    Article  CAS  PubMed  PubMed Central  Google Scholar 

  35. Letunic I, Goodstadt L, Dickens NJ, Doerks T, Schultz J, Mott R, Ciccarelli F, Copley RR, Ponting CP, Bork P: Recent improvements to the SMART domain-based sequence annotation resource. Nucleic Acids Res. 2002, 30 (1): 242-244. 10.1093/nar/30.1.242.

    Article  CAS  PubMed  PubMed Central  Google Scholar 

  36. Stockert E, Jager E, Chen YT, Scanlan MJ, Gout I, Karbach J, Arand M, Knuth A, Old LJ: A survey of the humoral immune response of cancer patients to a panel of human tumor antigens. J Exp Med. 1998, 187 (8): 1349-1354. 10.1084/jem.187.8.1349.

    Article  CAS  PubMed  PubMed Central  Google Scholar 

Pre-publication history

Download references


We wish to thank Dr. Nicola Gargano and Dr. Manlio Di Cristina for very insightful critical discussion during this work, and Mr. Luca Bruno for excellent technical assistance.
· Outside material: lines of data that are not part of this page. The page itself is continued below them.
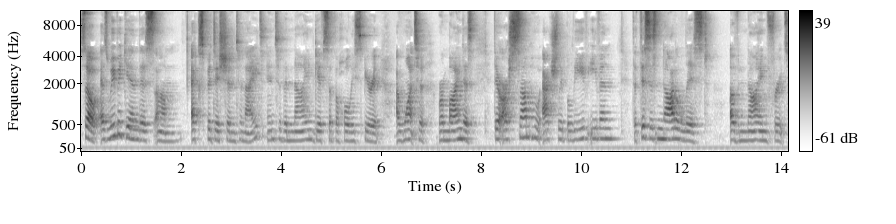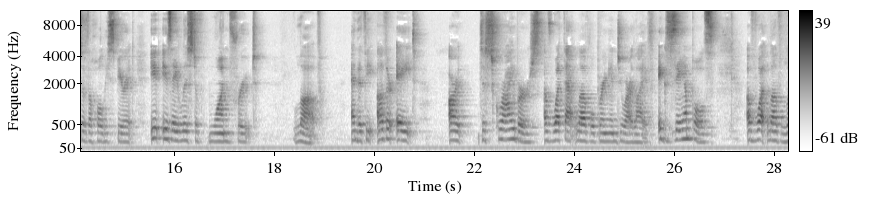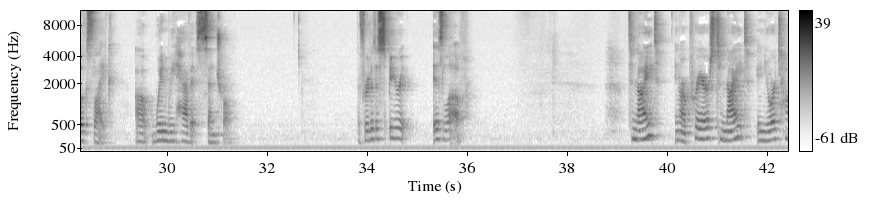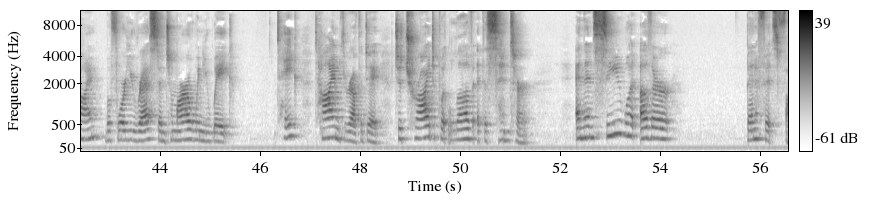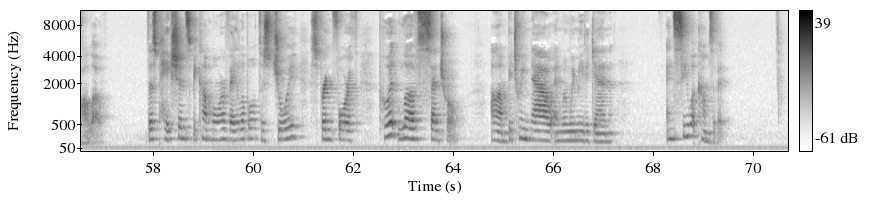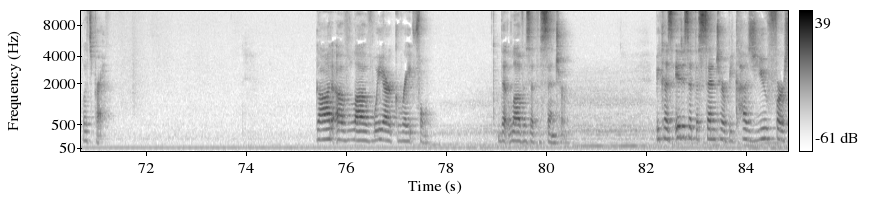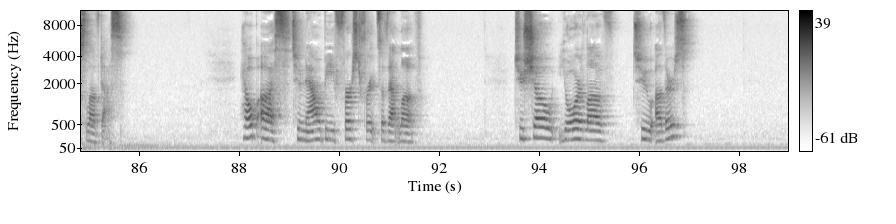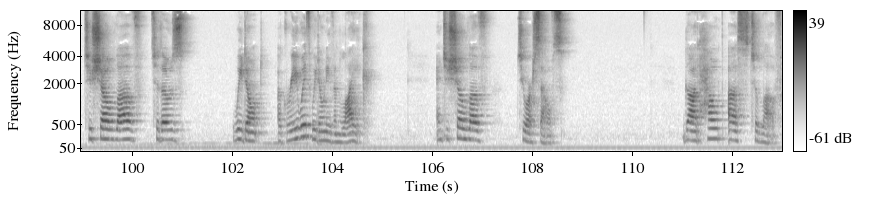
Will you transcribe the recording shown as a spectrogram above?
So, as we begin this um, expedition tonight into the nine gifts of the Holy Spirit, I want to remind us There are some who actually believe, even, that this is not a list of nine fruits of the Holy Spirit. It is a list of one fruit, love. And that the other eight are describers of what that love will bring into our life, examples of what love looks like uh, when we have it central. The fruit of the Spirit is love. Tonight, in our prayers, tonight, in your time before you rest, and tomorrow when you wake, take time throughout the day to try to put love at the center and then see what other benefits follow. Does patience become more available? Does joy spring forth? Put love central um, between now and when we meet again and see what comes of it. Let's pray. God of love, we are grateful that love is at the center. Because it is at the center because you first loved us. Help us to now be first fruits of that love, to show your love to others, to show love to those we don't agree with, we don't even like, and to show love to ourselves. God, help us to love.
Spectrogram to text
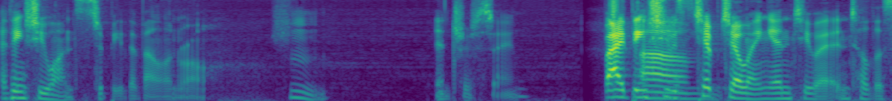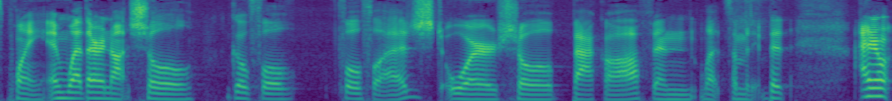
I think she wants to be the villain role. Hmm. Interesting. But I think she Um, was tiptoeing into it until this point, and whether or not she'll go full full fledged or she'll back off and let somebody. But I don't.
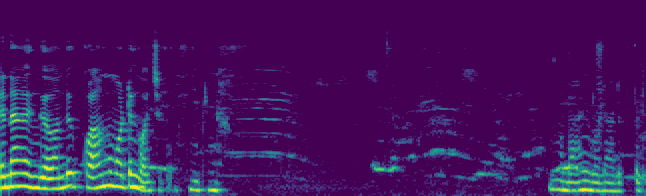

We also thank Ms. M. Deutsch for the linguistic revision of the text.

Author information

Authors and Affiliations


Corresponding author

Correspondence to Olga Minenkova.

Additional information

Competing interests

EP, PV, AP, GM, EB, FF and OM are salaried by an organization holding two patents relating to the content of the manuscript.

Authors' contributions

EP and PV contributed equally to the work. EP, PV and AP carried out cDNA library experiments, recombinant protein production, immunoassays and database search. GM and EB performed selection experiments. SB, MLD and MC contributed to immunological analysis of tumor antigens. ADPC and AL performed clinical studies. EC coordinated all medical aspects of the work. OM planned and performed molecular biology experiments, and teamed with FF in design and coordination of the entire project. All authors read and approved the final manuscript.

Electronic supplementary material


Additional File 1: Table 2. List of identified TAAs. The File is given in Microsoft Word format. The table contains information about selected antigens. (DOC 35 KB)

Authors’ original submitted files for images

Rights and permissions

Reprints and permissions

About this article

Cite this article

Pavoni, E., Vaccaro, P., Pucci, A. et al. Identification of a panel of tumor-associated antigens from breast carcinoma cell lines, solid tumors and testis cDNA libraries displayed on lambda phage. BMC Cancer 4, 78 (2004).

Download citation

  • Received:

  • Accepted:

  • Published:

  • DOI: